We can only do it for moments at first. But from those moments the new sort of life will be spreading through our system: because now we are letting Him work at the right part of us. It is the difference between paint which is merely laid on the surface, and a dye or stain which soaks right through. He never talked vague, idealistic gas. When He said, ‘Be perfect,’ He meant it. He meant that we must go in for the full treatment. It is hard; but the sort of compromise we are all hankering after is harder - in fact, it is impossible. It may be hard for an egg to turn into a bird: it would be a jolly sight harder for it to learn to fly while remaining an egg. We are like eggs at present. And you cannot go on indefinitely being just an ordinary decent egg. We must be hatched or go bad.
~C.S. Lewis, Mere Christianity, (1952)
Thursday, February 28, 2008
Tuesday, February 5, 2008

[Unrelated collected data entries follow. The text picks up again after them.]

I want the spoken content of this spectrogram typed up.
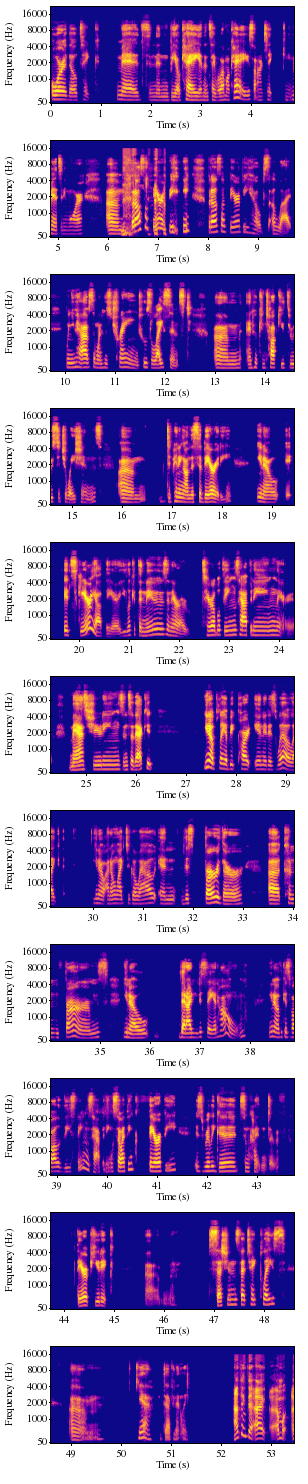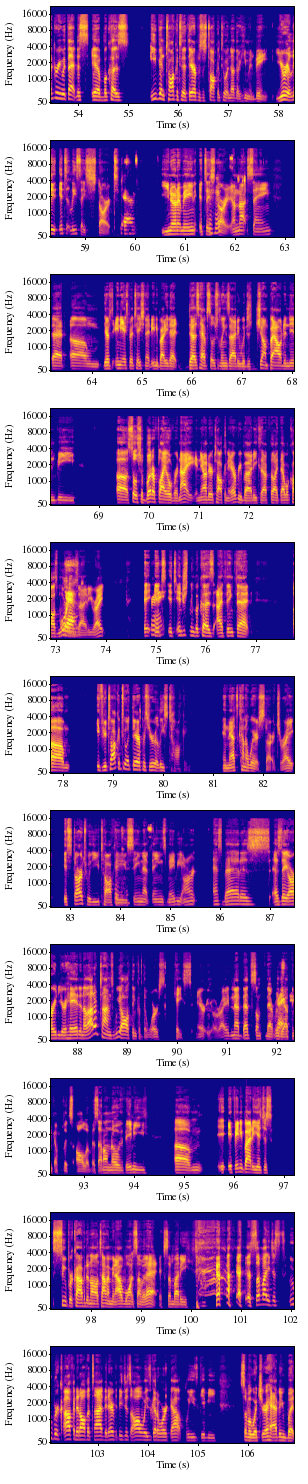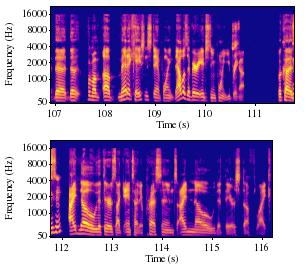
or they'll take meds and then be okay and then say well i'm okay so i don't take any meds anymore. Um, but also therapy but also therapy helps a lot. When you have someone who's trained who's licensed um, and who can talk you through situations um, depending on the severity you know it, it's scary out there. You look at the news and there are terrible things happening there mass shootings and so that could you know play a big part in it as well like you know, I don't like to go out. And this further uh, confirms, you know, that I need to stay at home, you know, because of all of these things happening. So I think therapy is really good, some kind of therapeutic um, sessions that take place. Um, yeah, definitely. I think that I, I'm, I agree with that this, yeah, because even talking to a therapist is talking to another human being. You're at least it's at least a start. Yeah. You know what I mean? It's a mm-hmm. start. I'm not saying that um, there's any expectation that anybody that does have social anxiety would just jump out and then be a social butterfly overnight. And now they're talking to everybody because I feel like that will cause more yeah. anxiety, right? It, right? It's it's interesting because I think that um, if you're talking to a therapist, you're at least talking, and that's kind of where it starts, right? It starts with you talking mm-hmm. and seeing that things maybe aren't as bad as as they are in your head. And a lot of times we all think of the worst case scenario right? And that, that's something that really right. i think afflicts all of us. I don't know if any um if anybody is just super confident all the time. I mean i want some of that. If somebody if somebody just uber confident all the time that everything's just always going to work out please give me some of what you're having. But the the from a, a medication standpoint that was a very interesting point you bring up because mm-hmm. I know that there's like antidepressants. I know that there's stuff like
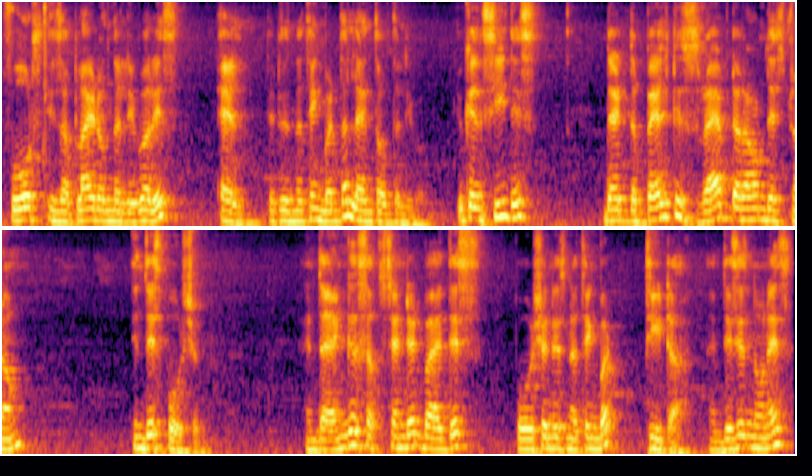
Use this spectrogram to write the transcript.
force is applied on the lever is L. That is nothing but the length of the lever. You can see this that the belt is wrapped around this drum in this portion and the angle subtended by this portion is nothing but theta and this is known as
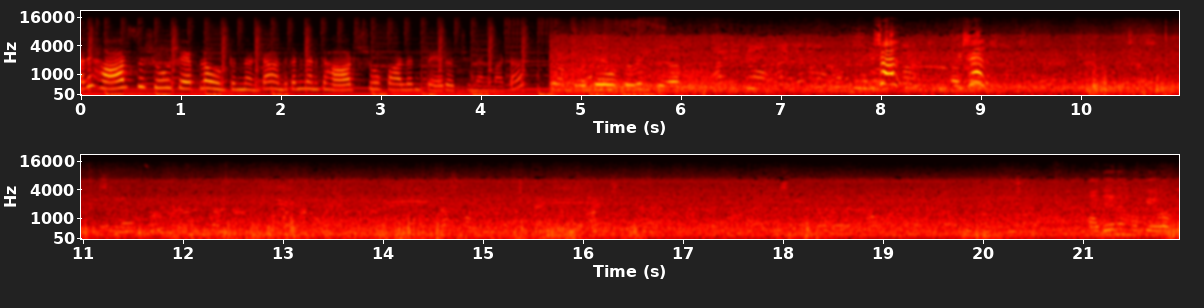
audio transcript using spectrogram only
అది హార్స్ షూ షేప్లో ఉంటుందంట. అందుకని దానికి హార్స్ షూ ఫాల్ అని పేరు వచ్చిందనమాట విశాల్ విశాల్ అదేనమ్మా ఒకే ఒక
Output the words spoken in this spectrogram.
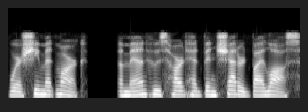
where she met Mark, a man whose heart had been shattered by loss.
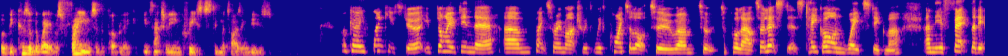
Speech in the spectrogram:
But because of the way it was framed to the public, it's actually increased stigmatizing views. Okay, thank you, Stuart. You've dived in there. Um, thanks very much with, with quite a lot to, um, to, to pull out. So let's, let's take on weight stigma and the effect that it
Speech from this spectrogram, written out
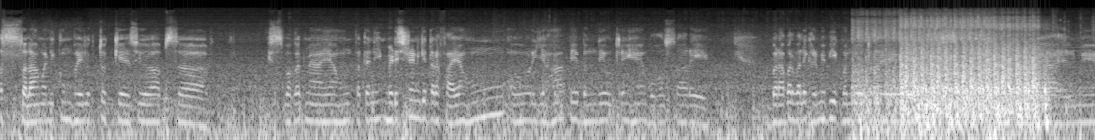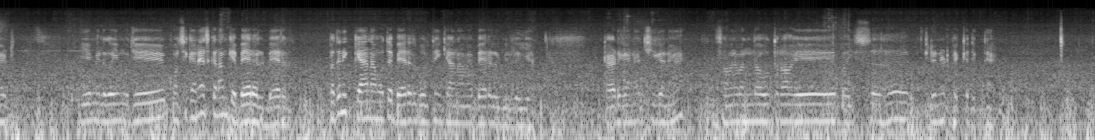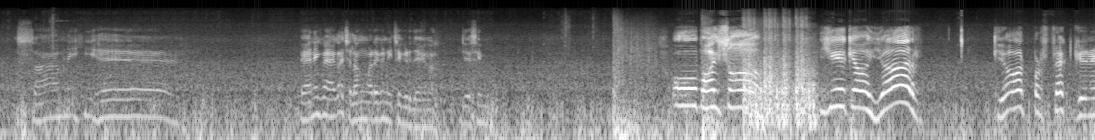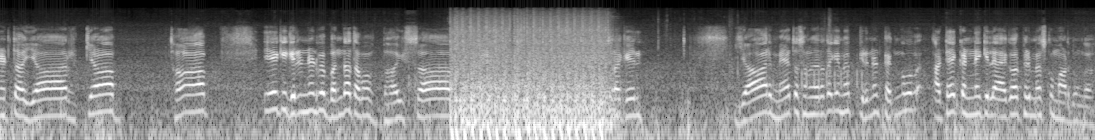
अस्सलाम वालेकुम भाई लोग तो कैसे हो आप सब? इस वक्त मैं आया हूँ, पता नहीं मेडिस्ट्रेन की तरफ़ आया हूँ और यहाँ पे बंदे उतरे हैं बहुत सारे। बराबर वाले घर में भी एक बंदा उतरा है। हेलमेट। ये मिल गई मुझे। कौन सी कहना है इसका नाम? क्या? Barrel barrel. पता नहीं क्या नाम होता है, बैरल बोलते हैं, क्या नाम है? बैरल मिल गई है। टाइट गन है अच्छी गन है। सामने बंदा उतरा है, भाई साहब, ग्रेनेड फेंक के दिखते हैं सामने ही है पैनिक में आएगा, छलांग मारेगा, नीचे गिर जाएगा। जैसे ओ भाई साहब, ये क्या यार? क्या परफेक्ट ग्रेनेड था यार, क्या था? एक ही ग्रेनेड पे बंदा था भाई साहब। दूसरा खेल यार, मैं तो समझ रहा था कि मैं ग्रेनेड फेंकूँगा, वो अटैक करने के लिए आएगा और फिर मैं उसको मार दूँगा।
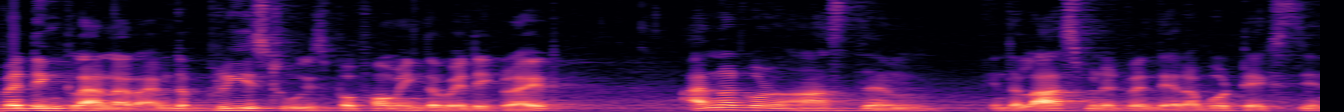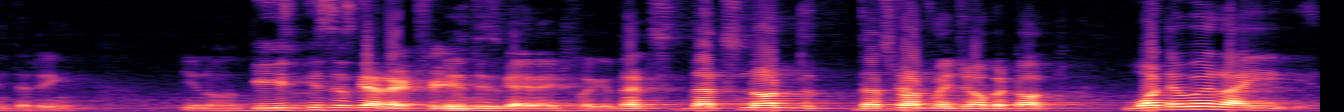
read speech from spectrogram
wedding planner. I'm the priest who is performing the wedding, right? I'm not going to ask them in the last minute when they're about to exchange the ring, you know, Is, is this guy right for you? is this guy right for you? That's, that's, not, the, that's not my job at all. Whatever I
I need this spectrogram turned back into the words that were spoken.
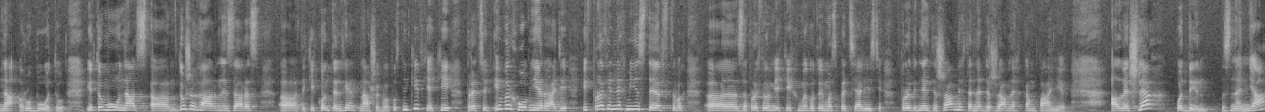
на роботу. І тому у нас дуже гарний зараз такий контингент наших випускників, які працюють і в Верховній Раді, і в профільних міністерствах, за профілем яких ми готуємо спеціалістів, в провідних державних та недержавних компаніях. Але шлях один знання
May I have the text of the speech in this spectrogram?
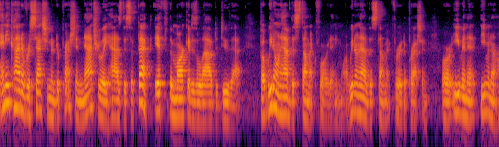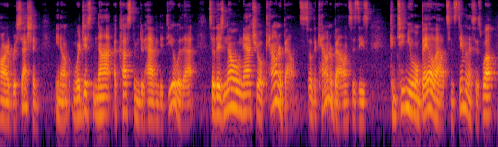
any kind of recession or depression naturally has this effect if the market is allowed to do that. But we don't have the stomach for it anymore. We don't have the stomach for a depression or even a, even a hard recession. You know, we're just not accustomed to having to deal with that. So there's no natural counterbalance. So the counterbalance is these continual bailouts and stimuluses. Well,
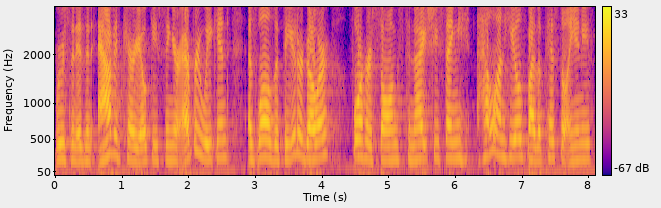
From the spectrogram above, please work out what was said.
Rusin is an avid karaoke singer every weekend, as well as a theater goer. For her songs tonight, she sang Hell on Heels by the Pistol Annies,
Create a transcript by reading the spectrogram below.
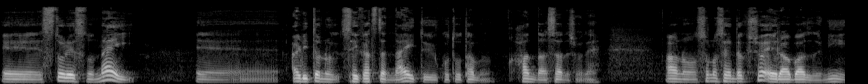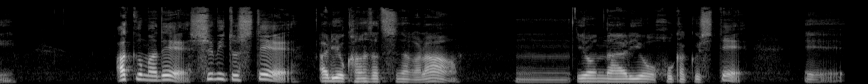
えー、ストレスのない、えー、アリとの生活ではないということを多分判断したんでしょうね。あの、その選択肢は選ばずに、あくまで趣味としてアリを観察しながら、うん、いろんなアリを捕獲して、え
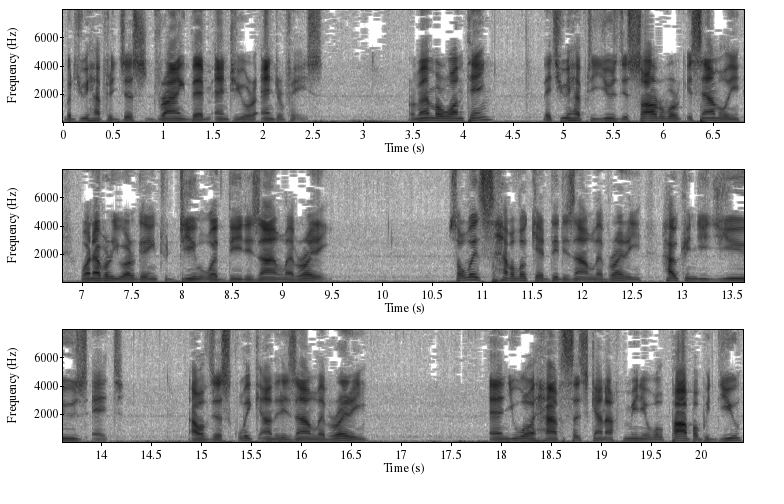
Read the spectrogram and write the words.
but you have to just drag them into your interface. Remember one thing that you have to use the SolidWorks assembly whenever you are going to deal with the design library. So let's have a look at the design library. How can you use it? I'll just click on the design library and you will have such kind of menu will pop up with you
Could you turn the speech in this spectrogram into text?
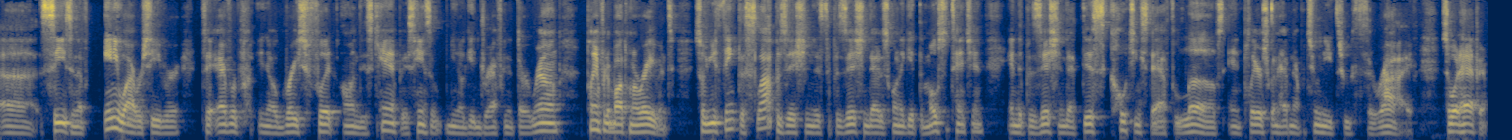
uh, season of any wide receiver to ever, you know, grace foot on this campus. He ends up, you know, getting drafted in the third round, playing for the Baltimore Ravens. So you think the slot position is the position that is going to get the most attention and the position that this coaching staff loves and players are going to have an opportunity to thrive. So what happened?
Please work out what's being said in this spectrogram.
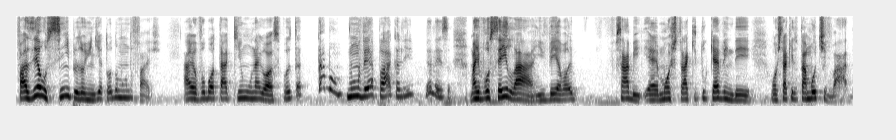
Fazer o simples hoje em dia, todo mundo faz. Ah, eu vou botar aqui um negócio. Vou, tá, tá bom, vamos ver a placa ali, beleza. Mas você ir lá e ver, sabe, é, mostrar que tu quer vender, mostrar que tu tá motivado.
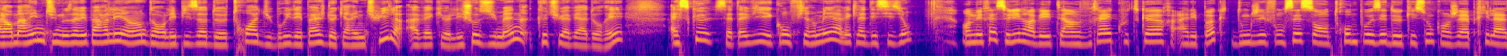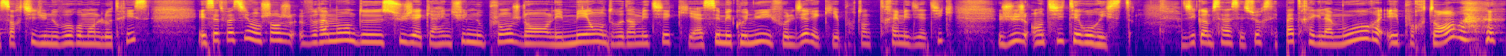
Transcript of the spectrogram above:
Alors Marine, tu nous avais parlé hein, dans l'épisode 3 du bruit des pages de Karine Tuile avec euh, Les choses humaines que tu avais adoré. Est-ce que cet avis est confirmé avec la décision? En effet, ce livre avait été un vrai coup de cœur à l'époque, donc j'ai foncé sans trop me poser de questions quand j'ai appris la sortie du nouveau roman de l'autrice. Et cette fois-ci, on change vraiment de sujet. Karine Tuile nous plonge dans les méandres d'un métier qui est assez méconnu, il faut le dire, et qui est pourtant très médiatique, juge antiterroriste. Dit comme ça, c'est sûr, c'est pas très glamour, et pourtant,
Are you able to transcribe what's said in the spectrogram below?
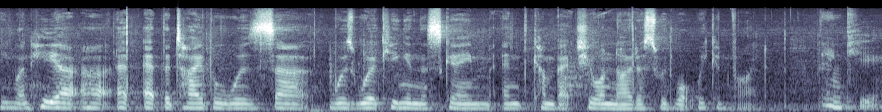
anyone here uh, at, at the table was, uh, was working in the scheme and come back to you on notice with what we can find. Thank you.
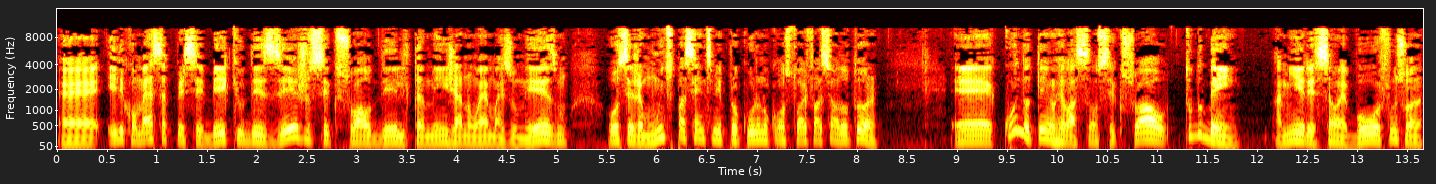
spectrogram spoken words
É, ele começa a perceber que o desejo sexual dele também já não é mais o mesmo. Ou seja, muitos pacientes me procuram no consultório e falam assim, ó, doutor, é, quando eu tenho relação sexual, tudo bem, a minha ereção é boa, funciona.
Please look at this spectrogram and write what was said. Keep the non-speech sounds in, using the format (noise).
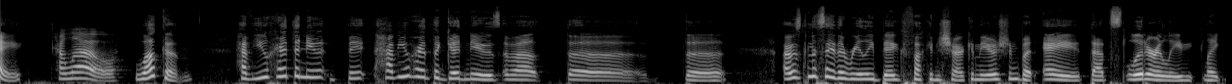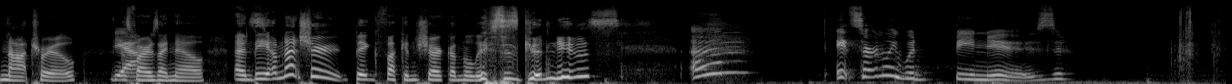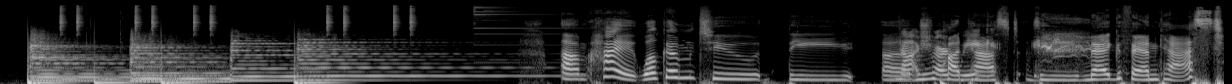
Hi, Hello. welcome. Have you heard the new? Have you heard the good news about the the? I was gonna say the really big fucking shark in the ocean, but a that's literally like not true Yeah. as far as I know, and b I'm not sure big fucking shark on the (laughs) loose is good news. um, it certainly would be news. Um, hi, welcome to the uh, new Shark Week. podcast, the Meg Fancast,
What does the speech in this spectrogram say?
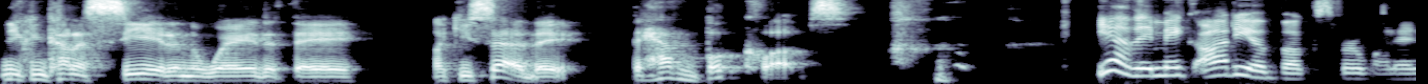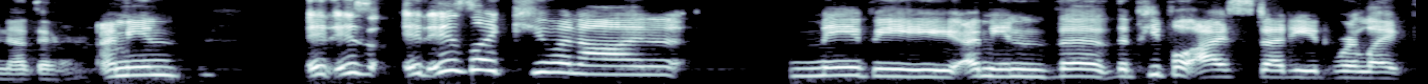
And you can kind of see it in the way that they, like you said, they they have book clubs. yeah, they make audiobooks for one another. I mean, it is it is like QAnon. Maybe I mean the the people I studied were like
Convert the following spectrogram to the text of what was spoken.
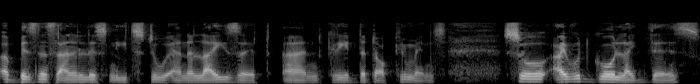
a business analyst needs to analyze it and create the documents. So I would go like this.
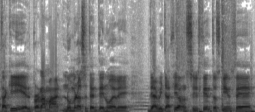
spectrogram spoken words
Hasta aquí el programa número 79 de Habitación 615.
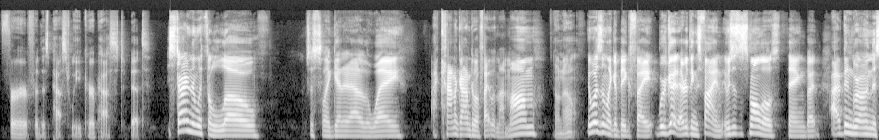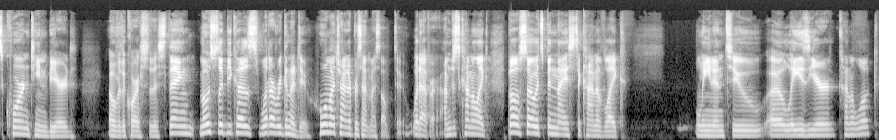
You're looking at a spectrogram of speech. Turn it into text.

“It does not matter how small the sins are provided that their cumulative effect is to edge the man away from the Light and out into Nothing. Murder is no better than cards if cards can do the trick. Indeed the safest road to Hell is the gradual one- the gentle slope, soft underfoot, without sudden turnings, without milestones, without signposts.” - C.S. Lewis, The Screwtape Letters
Friday, February 1, 2008
Ben approached the podium with mixed feelings, but his confidence won out, and in the end, he felt very satisfied with his presentation. He spoke well, was able answer questions confidently, and really felt like he'd offered his peers new information that had kept their attention. Just as he moved to step down from the podium to return to his seat, his professor stopped him with one last question: "What color are the fire fighter's eyes?"
Well, Ben was stumped. No photo from the newspapers and no interview from the TV stations had gone in close enough to show the color of the hero's eyes. "I don't know" he replied.
"You mean to tell me that you interviewed the firefighter but never noticed the color of his eyes?"
Ben confessed that he hadn't gotten around to interviewing the firefighter; in fact, the idea hadn't occurred to him at all. He had spent all of his time getting to know all about what other people had to say about the situation, but never actually went to the source himself.
I think sometimes we get a little sidetracked like Ben when it comes to God's word. We go hear sermons, we read articles, we read commentaries, and engage in all sorts of Bible-teaching stuff; sometimes before we ever to to God's word. Psalm 1 tells us about the man who delights in God's word, and the man who doesn't. It promises that the person who meditates on God's law day and night (don't forget that Jesus is the fulfillment of the Law) is like a fruitful tree planted next to streams of water, whose leaves do not wither. It certainly doesn't say the person who delights in God's law AND the reference section of the Christian Bookstore is blessed in this way.
Don't get me wrong. I have concordances, dictionaries, commentaries, and favorite speakers and I like them all. But I certainly don't ever want to get to the point were these things/people replace the Bible. I think every now and then a spiritual check up is a good thing, and having an accountability partner certainly helps here.
Bottom line: how can we claim to know anything worth telling about our HERO, if we aren't meeting with him whenever we can? Otherwise, all we actually have to offer is "here's what so-and-so says about Jesus"